“The bongs cost £500.000 … but we are working on a plan so that people can bung a bob for a Big Ben bong” “Bung a bob” is a rather puerile English slang for “give me a shilling (a “bob” today 5 pence) so I can make Big Ben chime!” Well, we know that “Big Ben” is under repair like many things are in Britain. We also know that Britain’s Prime Minister Boris Johnson enthused to have “Big Ben Bonging” at 11 pm Greenwich Meantime (our 12 Midnight Central European Time) thus celebrating Britannia’s exit on 31 January 2020 from the European Union, which Anne Widdecombe, former Tory MP and new MEP for the Brexit Party, likened to slave masters.
In an unprecedented hateful rant in the European Parliament she recently spat: “There is a pattern consistent throughout history of oppressed people turning on the oppressors- slaves against their owners, the peasantry against the feudal barons, colonies…against their empires, and that is why Britain is leaving. And it doesn’t matter which language you use – we are going and we are glad to be going. Nous allons. Wir gehen. We’re off!”
Meanwhile, Labour MP Dr Rosena Allin – Khan tweeted: “It is disgusting that Anne Widdecombe would reference slavery and colonisation to describe our relationship with the EU. Her (sic) and Farage are bankrolled by elites – she’s part of the establishment which has created such a divide in this country.”
Well, there certainly is a pattern. Did not Boris Johnson call the French “turds” (lumps of excrement), something that isn’t cricket, chaps? I know and let me tell you again that the love affair of the British with Europe goes as deep as that of a child with a plate of spinach. Both are told it’s good for them but both hate it.
It cannot therefore be a coincidence that in these tumultuous days of Brexit madness, lasting already more than three long and awful years a plethora of British patriotic movies has reached the big and the small screen. British obsession with the war, be it number One or number Two, has reached fever pitch, and Johnson morphs progressively into a second edition of Winston Churchill, if only in stature but not in grandeur.
The enemy has always been out there in Europe: the French, the Spanish, the Germans and the rest of us other (Central) Europeans blissfully ignored by the British hidden by an impenetrable veil of utter ignorance.
Brexit has become a little bit strange. What is currently happening across the English Channel reminds me a bit what is happening across the wider expanse of the Atlantic Ocean, the United States of America. A redneck from the South, clearly a Trump supporter, sporting the red cap emblazoned with the slogan “Make America Great Again” challenged on camera the “liberals” (Democrats) to knock it off his head. He needs the exercise, he barked. He wants to beat the living daylight out of that damn liberal, who dared to take his cap, beat him so hard that, when after three weeks in hospital in a coma, he will wake up as a Republican.
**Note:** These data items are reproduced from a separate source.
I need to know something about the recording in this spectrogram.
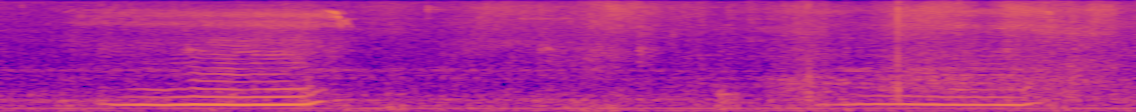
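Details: A pet cat snoring: two tonal, whistling, buzzy snores about three seconds apart over a steady low hum; cat snoring.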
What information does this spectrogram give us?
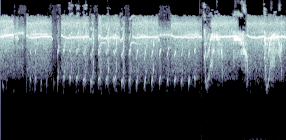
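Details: Swiftlet lure sound to make young birds stay and roost in a swiftlet house: continuous high buzzing with rapid trains of chittering clicks, then sweeping twittering chirps and a thin steady whistle near the end.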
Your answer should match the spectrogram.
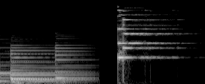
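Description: Piano music fades out, then a single bright chime sound effect rings out about a second in and dies away, the cue for the answer reveal.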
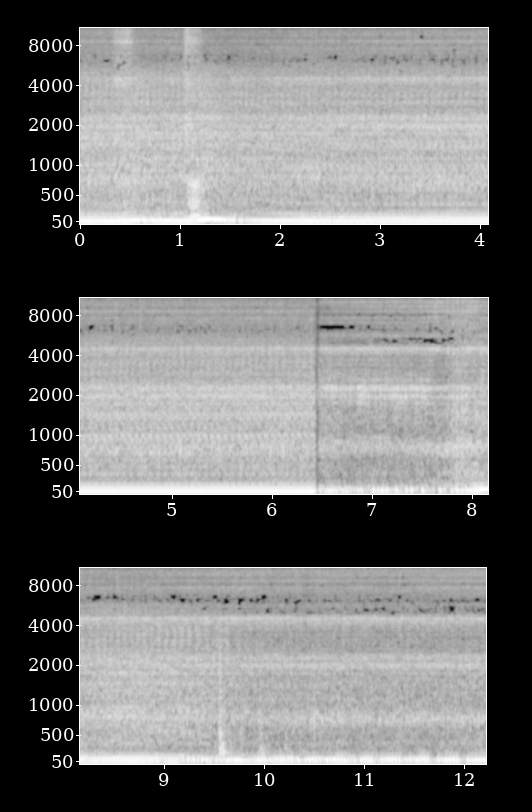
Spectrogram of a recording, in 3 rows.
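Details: Nissan K10 Micra after an auto choke adjustment (screws loosened, housing rotated to spring-load the choke flap): cold start catches and holds a raised, steady idle with a couple of blips, showing the choke is working while warming.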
This kind of exhortation seems to be prevalent not only on one side of the big pond, namely the United States of America but also on this side, namely the United Kingdom. What is it that makes these two societies so prone to violence, so hateful, so horrifically xenophobic and so divided? Is it the political system?